There’s a unique phenomenon concerning the obsession with “Original Characters” on the Internet, where it seems to me like we’ve robbed characters of the elements that make them characters in the first place. Characters without character, so to speak.
In narratology characters are often defined as actors or agents, vessels the move and develop the plot through action. In the characters so abundant on the internet, there is no such action – or what action appears to be present is really just an ongoing, reiterated, static image.
“But Patrick,” one might object, “isn’t that rather reductionist? Should the intricacies of characterization and personality be limited to the events of a plot?” Certainly not. However: isn’t the current, popular development of character online just as reductionist? These characters are primarily a vessel of lists: a number of traits wrapped up in an image. I can easily produce such a character right now with little effort. I need only pick some random traits from a list and draw up an appropriate, accompanying portrait.
In this, then, the characters do not develop. There is no internal life, no discovery. They serve as “what you see is what you get” portraits disguised as something more. The appeal is the return, again and again, to a list of characteristics posed in different variations – the fantasy of thinking we can know everything about someone and love them for everything we know. And not just know everything, but never need to learn anything else, because they wont change. The scenery and props around them may change, but their reactions – their characterizations – are static.
This becomes more serious when this approach connects with matters of representation. I have noticed a pattern: trans characters are often presented on their own, and gay (but cis) characters are always drawn in couples displaying physical affection. This reveals a telling fetishism concerning identity representation. A trans character is already “developed” through their physicality – they have a “quirk” through the othering of their body. Merely the acknowledgement of them being trans is enough to make them “interesting.” A gay character, though, is othered by a relationship. They must be shown touching someone else in order to be titillating and appealing. To be considered “developed” in their identity.
Furthermore, development is anathema to these kinds of characters, which means there is no room for an actual dialogue with problematic topics. Characters in, say, an abusive relationship, might be represented in a way that’s intended to highlight the problems of such a relationship. However, the characters are often developed such that they aren’t supposed to change. The same representation will be played out again and again. Without any sort of adjustment (whether that be positive or negative) there is nothing to be said or learned. The characters are merely commodities to be consumed.
A character must develop to be a character.
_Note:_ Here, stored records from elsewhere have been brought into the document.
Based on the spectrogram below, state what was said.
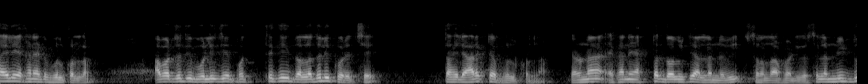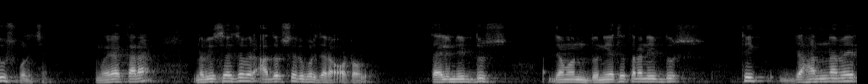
তাইলে এখানে একটা ভুল করলাম। আবার যদি বলি যে প্রত্যেকেই দলাদলি করেছে তাহলে আরেকটা ভুল করলাম। কেননা এখানে একটা দলকে আল্লাহ নবী সাল্লাহ আলী নির্দোষ বলেছেন। এবং এরা কারা? নবী সাল্লামের আদর্শের উপর যারা অটল, তাইলে নির্দোষ, যেমন দুনিয়াতে তারা নির্দোষ, ঠিক জাহান্নামের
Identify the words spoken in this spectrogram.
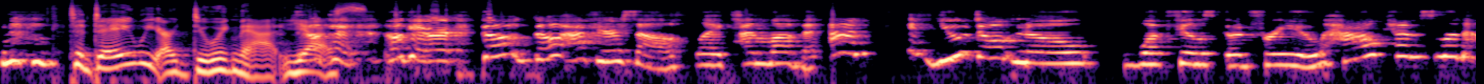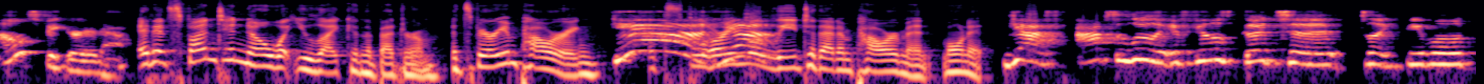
Today we are doing that. Yes. Okay, okay, or go go after yourself, like and love it. And if you don't know what feels good for you, how can someone else figure it out? And it's fun to know what you like in the bedroom. It's very empowering. Yeah, Exploring yeah. will lead to that empowerment, won't it? Yes, absolutely. It feels good to, to like be able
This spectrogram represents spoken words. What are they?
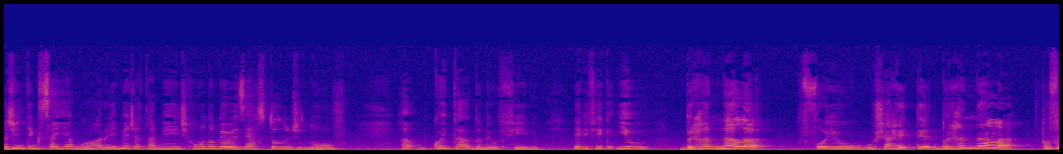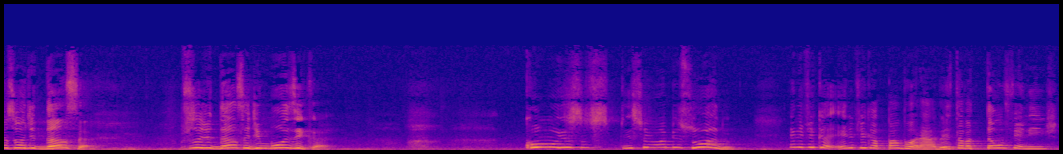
A gente tem que sair agora, imediatamente. Reúna meu exército todo de novo. Ah, coitado do meu filho. Ele fica. E o Brhanala foi o, o charreteiro. Brhanala, professor de dança. Professor de dança, de música. Como isso, isso é um absurdo. Ele fica, ele fica apavorado. Ele estava tão feliz.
Otherwise they are an image, even if they have some words slapped on them as well. Characters are not lists, and it is dangerous to develop them as such. If a character is nothing more than a list of qualities, we have little reason not to think of people the same way.